§ **Record excerpts**
════════
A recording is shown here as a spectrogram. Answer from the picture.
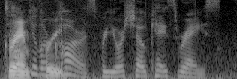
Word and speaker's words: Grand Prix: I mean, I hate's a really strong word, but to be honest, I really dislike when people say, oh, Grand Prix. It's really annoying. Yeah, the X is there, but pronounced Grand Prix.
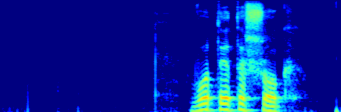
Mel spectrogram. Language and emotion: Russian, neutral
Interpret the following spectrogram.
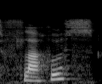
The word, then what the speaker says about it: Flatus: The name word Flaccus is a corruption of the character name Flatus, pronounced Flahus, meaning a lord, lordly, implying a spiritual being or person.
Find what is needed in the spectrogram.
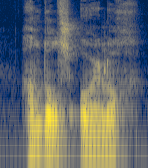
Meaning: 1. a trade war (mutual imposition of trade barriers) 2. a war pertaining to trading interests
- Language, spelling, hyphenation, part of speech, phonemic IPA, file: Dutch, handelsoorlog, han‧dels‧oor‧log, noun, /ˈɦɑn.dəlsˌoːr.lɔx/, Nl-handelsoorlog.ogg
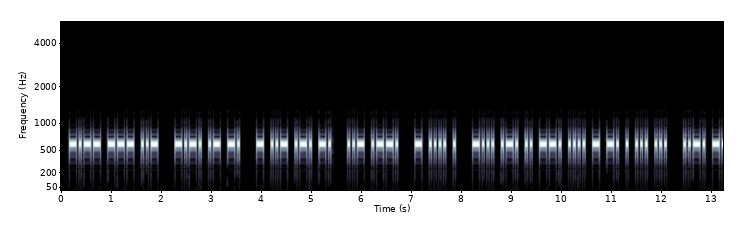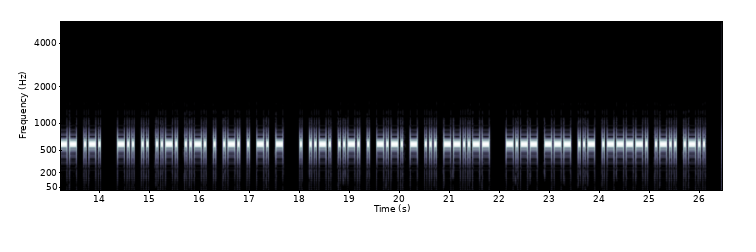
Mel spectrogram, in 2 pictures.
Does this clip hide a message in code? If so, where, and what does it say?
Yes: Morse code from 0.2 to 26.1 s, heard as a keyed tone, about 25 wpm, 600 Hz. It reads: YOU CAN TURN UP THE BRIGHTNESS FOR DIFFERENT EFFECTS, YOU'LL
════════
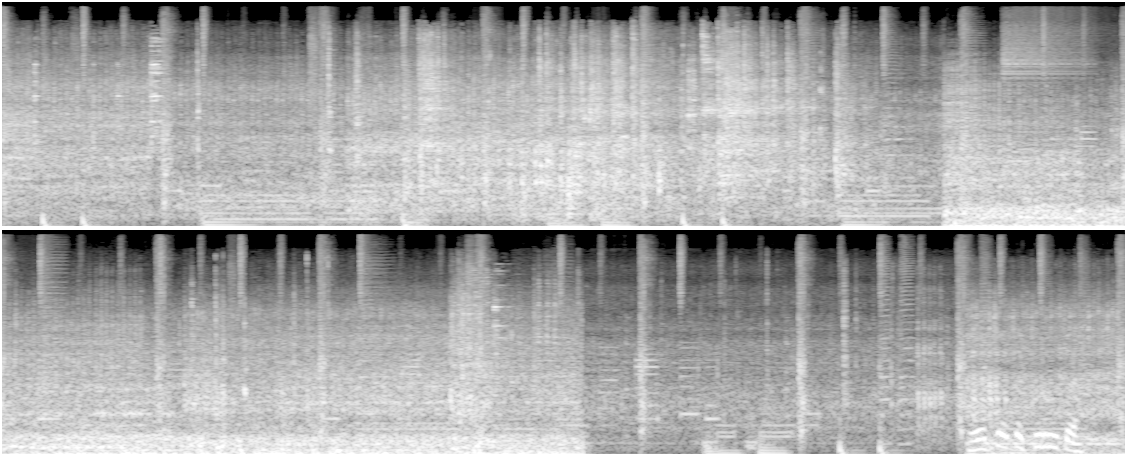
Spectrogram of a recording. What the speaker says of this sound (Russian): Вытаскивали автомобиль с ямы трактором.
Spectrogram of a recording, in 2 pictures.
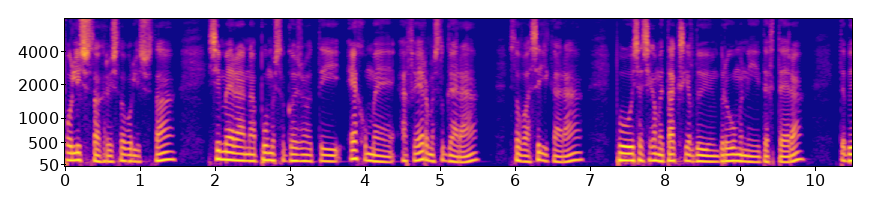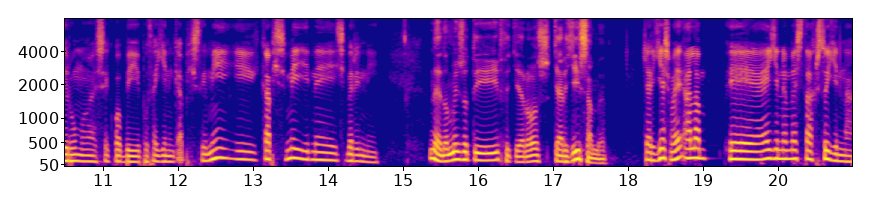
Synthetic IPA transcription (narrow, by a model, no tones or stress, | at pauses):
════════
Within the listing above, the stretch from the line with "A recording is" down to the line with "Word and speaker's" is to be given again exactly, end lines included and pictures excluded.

A recording is shown here as a spectrogram. Answer from the picture.
Word and speaker's words: Grand Prix: I mean, I hate's a really strong word, but to be honest, I really dislike when people say, oh, Grand Prix. It's really annoying. Yeah, the X is there, but pronounced Grand Prix.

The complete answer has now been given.